AB - GABAergic interneurons critically regulate cortical computation through exquisite spatiotemporal control over excitatory networks. Precision of this inhibitory control requires a remarkable diversity within interneuron populations that is largely specified during embryogenesis. Although interneurons expressing the neuronal isoform of nitric oxide synthase (nNOS) constitute the largest hippocampal interneuron cohort their origin and specification remain unknown. Thus, as neurogliaform cells (NGC) and Ivy cells (IvC) represent the main nNOS+ interneurons, we investigated their developmental origins. Although considered distinct interneuron subtypes, NGCs and IvCs exhibited similar neurochemical and electrophysiological signatures, including NPY expression and late spiking. Moreover, lineage analyses, including loss-of-function experiments and inducible fate-mapping, indicated that nNOS+ IvCs and NGCs are both derived from medial ganglionic eminence (MGE) progenitors under control of the transcription factor Nkx2-1. Surprisingly, a subset of NGCs lacking nNOS arises from caudal ganglionic eminence (CGE) progenitors. Thus, while nNOS+ NGCs and IvCs arise from MGE progenitors, a CGE origin distinguishes a discrete population of nNOS- NGCs.

UR - http://www.scopus.com/inward/record.url?scp=76649137940&partnerID=8YFLogxK

UR - http://www.scopus.com/inward/citedby.url?scp=76649137940&partnerID=8YFLogxK

U2 - 10.1523/JNEUROSCI.5123-09.2010
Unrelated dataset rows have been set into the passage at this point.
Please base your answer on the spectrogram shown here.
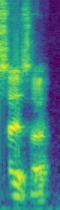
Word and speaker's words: Xizor: I don't know how to say his name, but it's like Prince Zizor. It's like Xizor. Very, very interesting. Prince Scissor. Scissor, yes. Prince Scissor.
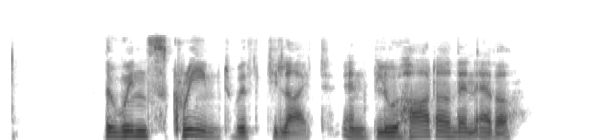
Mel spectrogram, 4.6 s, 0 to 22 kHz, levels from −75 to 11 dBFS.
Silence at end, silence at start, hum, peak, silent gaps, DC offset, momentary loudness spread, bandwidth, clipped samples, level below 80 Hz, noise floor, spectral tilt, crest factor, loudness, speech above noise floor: 0.7 s; 0.8 s; none; -2 dBFS; none; under 0.1%; 8 LU; 7.8 kHz; under 0.1%; -56 dBFS; -85 dBFS; -5.5 dB/octave; 16 dB; -17 LUFS; 68 dB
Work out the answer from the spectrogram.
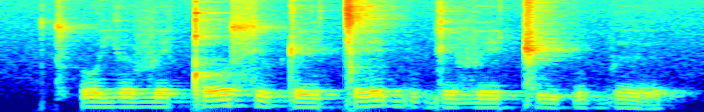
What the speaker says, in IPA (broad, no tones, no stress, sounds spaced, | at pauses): t͡sʼ o j ɘ v e ǃ o s y ʈ e ǀ e b u ɡ e v e ǁ y ʔ u b ɘ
DO - 10.1523/JNEUROSCI.5123-09.2010

M3 - Article

C2 - 20147544

AN - SCOPUS:76649137940

VL - 30

SP - 2165

EP - 2176

JO - Journal of Neuroscience

JF - Journal of Neuroscience

SN - 0270-6474

IS - 6

ER -